Local residents celebrate outside a polling station as Junius Ho Kwan-yiu loses in the district council election on Nov. 25. Photo: Billy H.C. Kwok/Getty Images
Hong Kong leader Carrie Lam said in a statement Monday her government will "listen" and "reflect" after pro-democracy parties swept pro-Beijing parties aside to triumph in the district council elections amid a record voter turnout.
Why it matters: The results show that many Hong Kong citizens back the pro-democracy protest movement. It's also a stinging rebuke for Lam and the Chinese government, both of whom have denounced activists and their acts of civil disobedience that have forced schools to close, caused transport chaos and disrupted business in the Asian financial hub.
By the numbers: 4.1 million Hong Kongers registered to vote in the elections — "more than half the population of 7.4 million," the BBC notes.
- Turnout reached 2.94 million — more than 71% of eligible voters.
- Wu Chi-wai, leader of the Democratic Party, the city's largest pro-democracy bloc, cited official results saying it won 90% of 452 seats that would "help it take unprecedented control of 17 out of 18 district councils," AP reports.
- Pro-democracy parties won 278 seats to be declared, while pro-Beijing candidates claimed 42 and independents 24, per results cited by the South China Morning Post.
What they're saying: "The high turnout rate did benefit the pro-democracy camp,” South Horizons West seat Kelvin Lam told the SCMP. "The result is like a referendum of the current administration, like a confidence vote."

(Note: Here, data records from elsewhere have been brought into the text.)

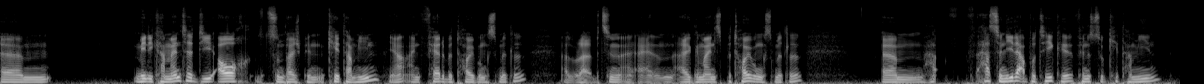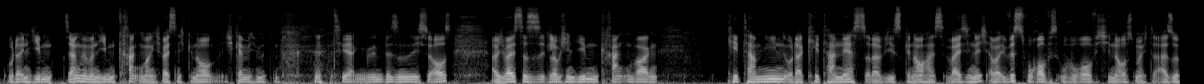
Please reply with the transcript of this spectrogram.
ähm, Medikamente, die auch zum Beispiel ein Ketamin, ja, ein Pferdebetäubungsmittel also, oder beziehungsweise ein allgemeines Betäubungsmittel, ähm, hast du in jeder Apotheke, findest du Ketamin oder in jedem, sagen wir mal in jedem Krankenwagen, ich weiß nicht genau, ich kenne mich mit dem Business nicht so aus, aber ich weiß, dass es, glaube ich, in jedem Krankenwagen Ketamin oder Ketanes oder wie es genau heißt, weiß ich nicht, aber ihr wisst, worauf, worauf ich hinaus möchte. Also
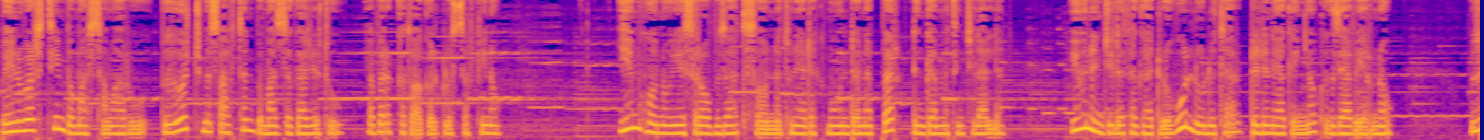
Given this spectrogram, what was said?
በዩኒቨርሲቲም በማስተማሩ ብዙዎች መጻሕፍትን በማዘጋጀቱ ያበረከተው አገልግሎት ሰፊ ነው። ይህም ሆኖ የሥራው ብዛት ሰውነቱን ያደክመው እንደነበር ልንገምት እንችላለን። ይሁን እንጂ ለተጋድሎ ሁሉ ሉተር ድልን ያገኘው ከእግዚአብሔር ነው። ብዙ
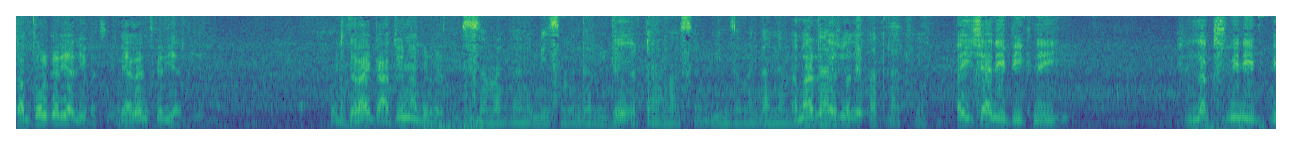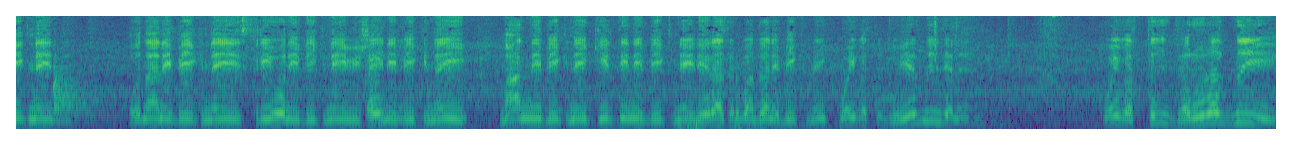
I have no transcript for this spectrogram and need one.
સમતોલ કરી આલીએ પછી બેલેન્સ કરી આલીએ પણ જરાય કાચું ના પડવા દઈએ સમજદાર અને બે સમજદાર વિધિ જો. કરતા એમાં બિન સમજદારને અમારે તો વધારે કશું- પક્ષપાત રાખીએ પૈસાની ભીખ નહીં લક્ષ્મીની ભીખ નહીં હોનાની ભીખ નહીં સ્ત્રીઓની ભીખ નહીં વિષયની ભીખ નહીં માનની ભીખ નહીં, કીર્તિની ભીખ નહીં ડેરાસર બાંધવાની ભીખ નહીં, કોઈ વસ્તુ જોઈએ જ નહીં છે ને કોઈ વસ્તુની જરૂર જ નહીં.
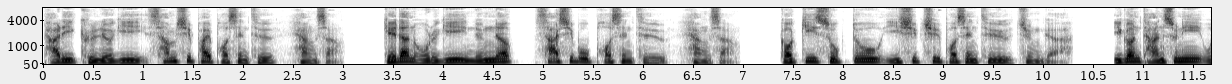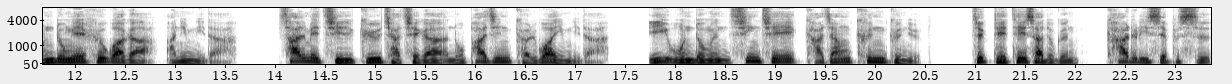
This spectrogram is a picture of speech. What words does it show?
다리 근력이 38% 향상, 계단 오르기 능력 45% 향상, 걷기 속도 27% 증가. 이건 단순히 운동의 효과가 아닙니다. 삶의 질 그 자체가 높아진 결과입니다. 이 운동은 신체의 가장 큰 근육, 즉 대퇴사두근, 카르리세프스,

Editor's note: This article has been updated with new details throughout.